→ PROBLEM: From the records below, please repeat exactly the line that has "I need everything", the line that has "Can you transcribe the recording", and every line between them, and nothing else.

→ EXCERPTED RECORDS:

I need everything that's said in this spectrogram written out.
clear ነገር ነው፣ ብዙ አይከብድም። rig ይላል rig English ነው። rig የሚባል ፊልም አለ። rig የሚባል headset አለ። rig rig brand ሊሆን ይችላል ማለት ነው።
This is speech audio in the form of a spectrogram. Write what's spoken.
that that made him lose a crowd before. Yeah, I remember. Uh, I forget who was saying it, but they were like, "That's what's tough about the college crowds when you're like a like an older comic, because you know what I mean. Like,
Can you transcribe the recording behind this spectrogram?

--

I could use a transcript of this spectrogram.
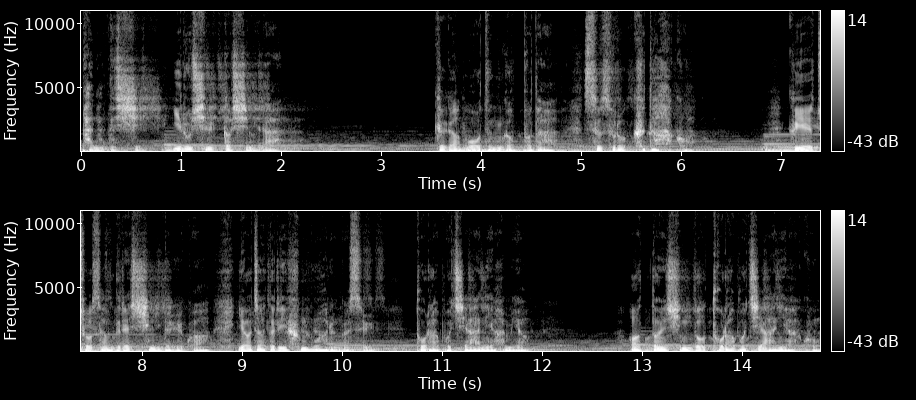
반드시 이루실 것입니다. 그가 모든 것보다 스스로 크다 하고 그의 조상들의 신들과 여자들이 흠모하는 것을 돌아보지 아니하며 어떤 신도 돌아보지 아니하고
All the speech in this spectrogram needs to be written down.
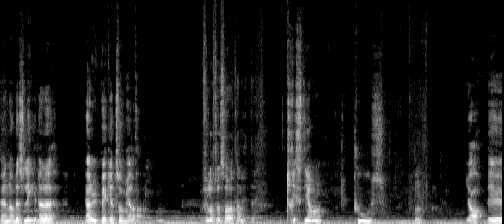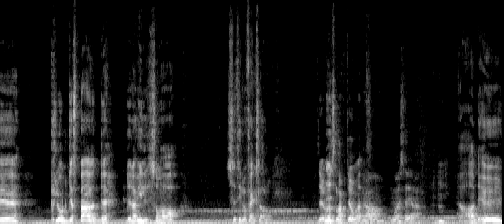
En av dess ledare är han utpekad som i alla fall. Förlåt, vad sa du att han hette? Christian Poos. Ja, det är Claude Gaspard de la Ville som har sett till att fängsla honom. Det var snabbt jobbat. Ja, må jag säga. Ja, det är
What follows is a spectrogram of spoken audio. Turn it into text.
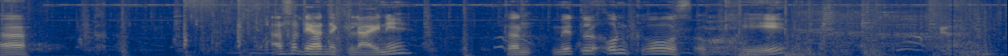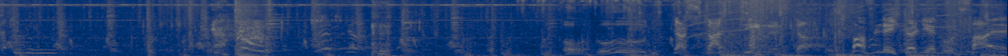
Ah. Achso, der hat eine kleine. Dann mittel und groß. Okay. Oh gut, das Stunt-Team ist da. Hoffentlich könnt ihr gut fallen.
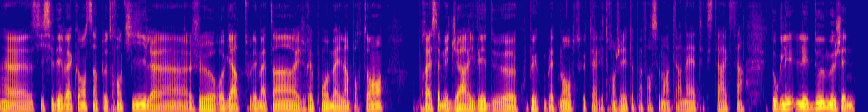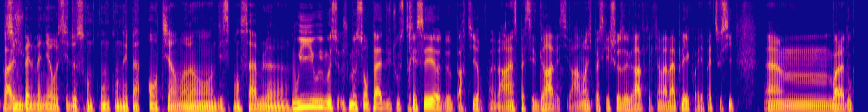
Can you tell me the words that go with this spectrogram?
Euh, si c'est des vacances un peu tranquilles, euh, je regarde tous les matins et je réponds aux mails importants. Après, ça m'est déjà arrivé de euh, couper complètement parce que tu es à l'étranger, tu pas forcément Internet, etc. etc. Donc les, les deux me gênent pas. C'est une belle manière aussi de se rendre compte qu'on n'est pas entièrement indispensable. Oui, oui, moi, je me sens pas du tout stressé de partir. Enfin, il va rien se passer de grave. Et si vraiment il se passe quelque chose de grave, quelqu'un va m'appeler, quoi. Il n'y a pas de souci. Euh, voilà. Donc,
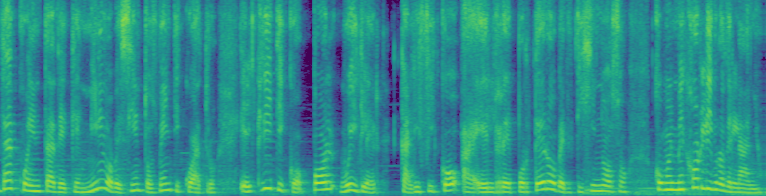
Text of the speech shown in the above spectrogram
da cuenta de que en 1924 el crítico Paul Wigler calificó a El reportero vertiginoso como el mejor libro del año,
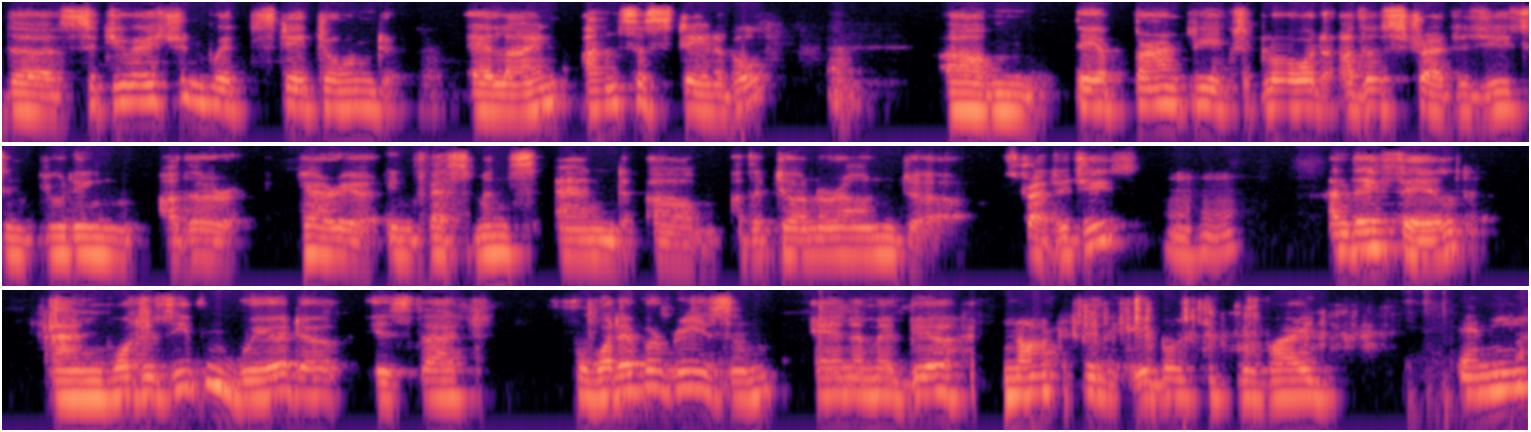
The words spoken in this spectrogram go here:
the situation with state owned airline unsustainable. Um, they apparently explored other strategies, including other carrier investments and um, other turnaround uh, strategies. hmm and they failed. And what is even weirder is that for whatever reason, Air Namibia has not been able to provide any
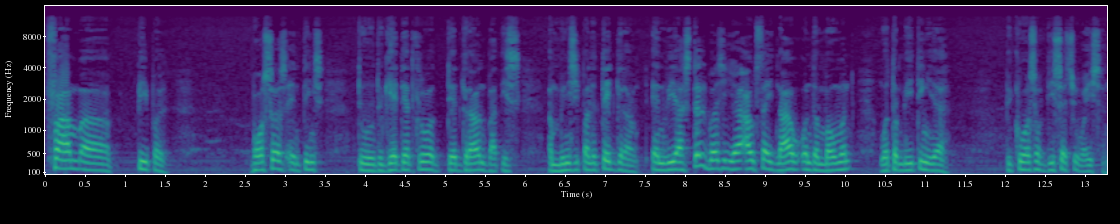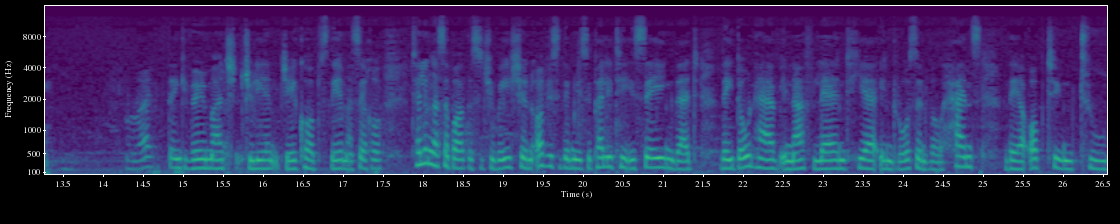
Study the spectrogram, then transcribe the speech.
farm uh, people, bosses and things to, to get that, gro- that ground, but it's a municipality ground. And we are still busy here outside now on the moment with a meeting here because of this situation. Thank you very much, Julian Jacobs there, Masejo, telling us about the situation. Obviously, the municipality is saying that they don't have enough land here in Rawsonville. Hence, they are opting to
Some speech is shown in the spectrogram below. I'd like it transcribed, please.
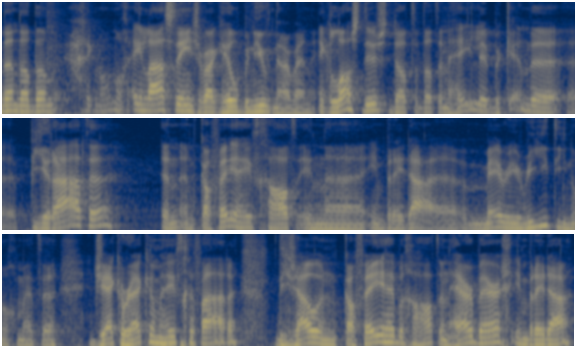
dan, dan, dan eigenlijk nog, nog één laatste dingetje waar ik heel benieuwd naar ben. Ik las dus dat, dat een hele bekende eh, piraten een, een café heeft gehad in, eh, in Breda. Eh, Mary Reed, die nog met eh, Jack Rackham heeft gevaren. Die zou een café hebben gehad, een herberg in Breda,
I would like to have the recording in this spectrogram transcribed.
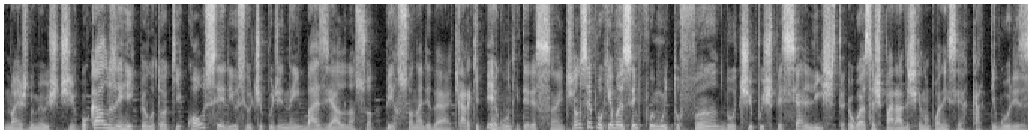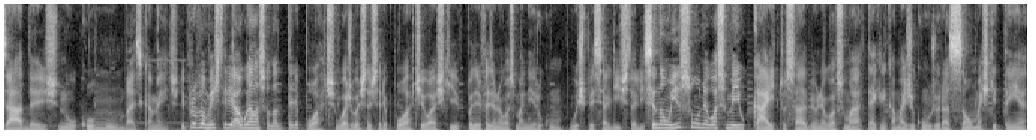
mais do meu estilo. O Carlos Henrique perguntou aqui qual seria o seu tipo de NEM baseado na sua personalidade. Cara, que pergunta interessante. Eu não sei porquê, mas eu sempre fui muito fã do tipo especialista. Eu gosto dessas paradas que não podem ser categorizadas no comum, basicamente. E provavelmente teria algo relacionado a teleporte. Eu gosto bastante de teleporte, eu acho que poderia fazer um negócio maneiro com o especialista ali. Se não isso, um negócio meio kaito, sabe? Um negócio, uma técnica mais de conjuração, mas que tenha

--

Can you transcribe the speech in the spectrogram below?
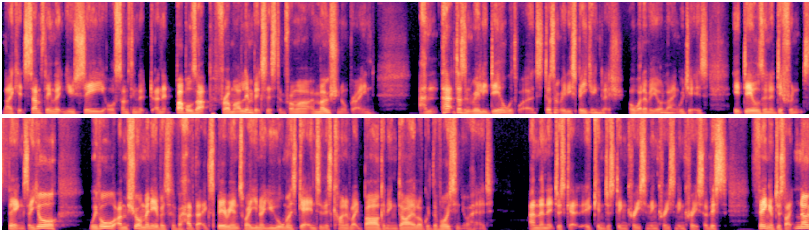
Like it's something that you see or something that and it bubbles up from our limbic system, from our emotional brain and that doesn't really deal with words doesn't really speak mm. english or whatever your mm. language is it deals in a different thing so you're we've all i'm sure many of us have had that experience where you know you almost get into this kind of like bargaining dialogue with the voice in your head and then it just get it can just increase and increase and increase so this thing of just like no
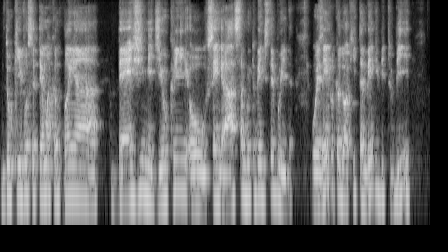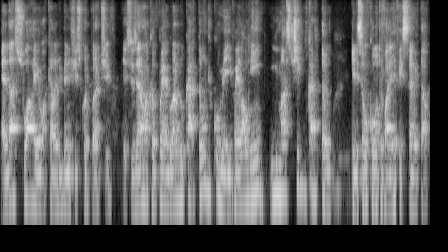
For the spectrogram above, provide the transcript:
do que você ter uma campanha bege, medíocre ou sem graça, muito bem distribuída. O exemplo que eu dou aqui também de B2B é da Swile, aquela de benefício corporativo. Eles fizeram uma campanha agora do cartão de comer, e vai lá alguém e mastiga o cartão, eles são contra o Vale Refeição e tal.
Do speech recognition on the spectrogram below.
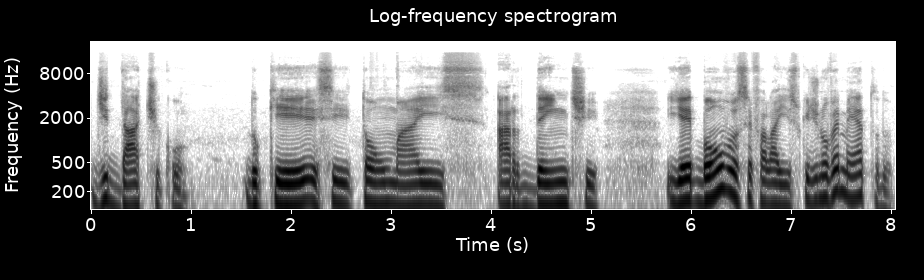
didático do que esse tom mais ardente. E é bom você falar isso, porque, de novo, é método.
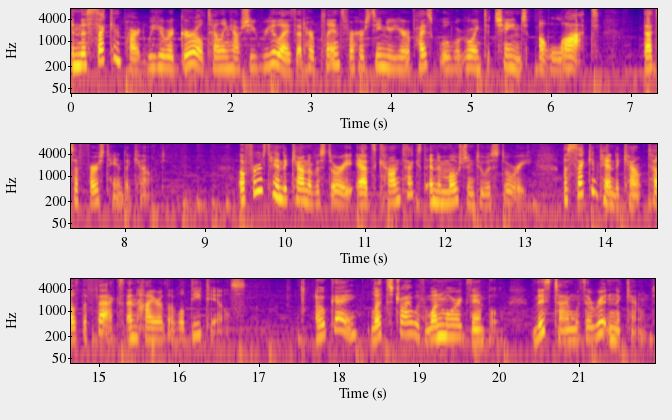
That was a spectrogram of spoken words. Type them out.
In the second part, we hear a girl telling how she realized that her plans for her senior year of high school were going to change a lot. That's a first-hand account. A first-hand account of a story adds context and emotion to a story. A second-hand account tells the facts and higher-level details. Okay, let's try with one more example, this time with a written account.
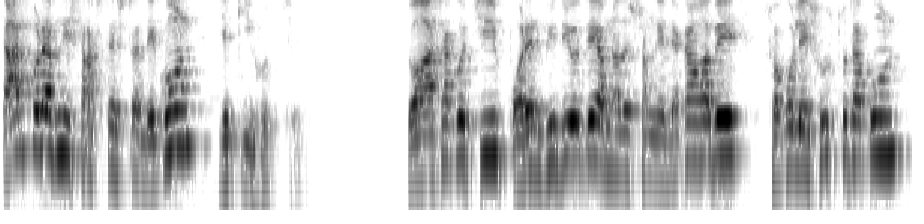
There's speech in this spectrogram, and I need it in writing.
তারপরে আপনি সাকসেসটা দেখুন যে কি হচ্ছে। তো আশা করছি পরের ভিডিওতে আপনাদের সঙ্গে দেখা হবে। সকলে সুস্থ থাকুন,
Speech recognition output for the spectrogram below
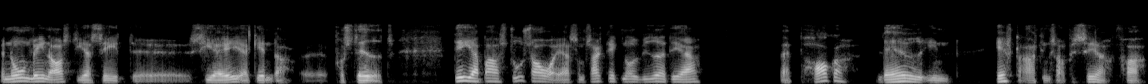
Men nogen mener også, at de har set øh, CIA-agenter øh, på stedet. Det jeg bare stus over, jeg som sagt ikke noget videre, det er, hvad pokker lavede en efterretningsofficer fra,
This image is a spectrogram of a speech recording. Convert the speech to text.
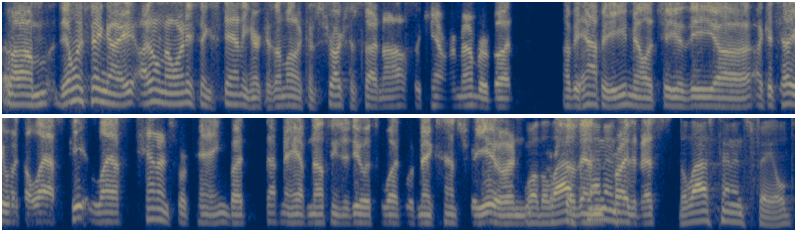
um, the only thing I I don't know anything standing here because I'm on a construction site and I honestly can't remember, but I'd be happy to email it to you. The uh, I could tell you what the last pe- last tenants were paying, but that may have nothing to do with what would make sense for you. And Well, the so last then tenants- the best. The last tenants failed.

→ RESPONSE TO THIS EXERCISE:
I need everything that's said in this spectrogram written out.
clear ነገር ነው፣ ብዙ አይከብድም። rig ይላል rig English ነው። rig የሚባል ፊልም አለ። rig የሚባል headset አለ። rig rig brand ሊሆን ይችላል ማለት ነው።
This is speech audio in the form of a spectrogram. Write what's spoken.
that that made him lose a crowd before. Yeah, I remember. Uh, I forget who was saying it, but they were like, "That's what's tough about the college crowds when you're like a like an older comic, because you know what I mean. Like,
Can you transcribe the recording behind this spectrogram?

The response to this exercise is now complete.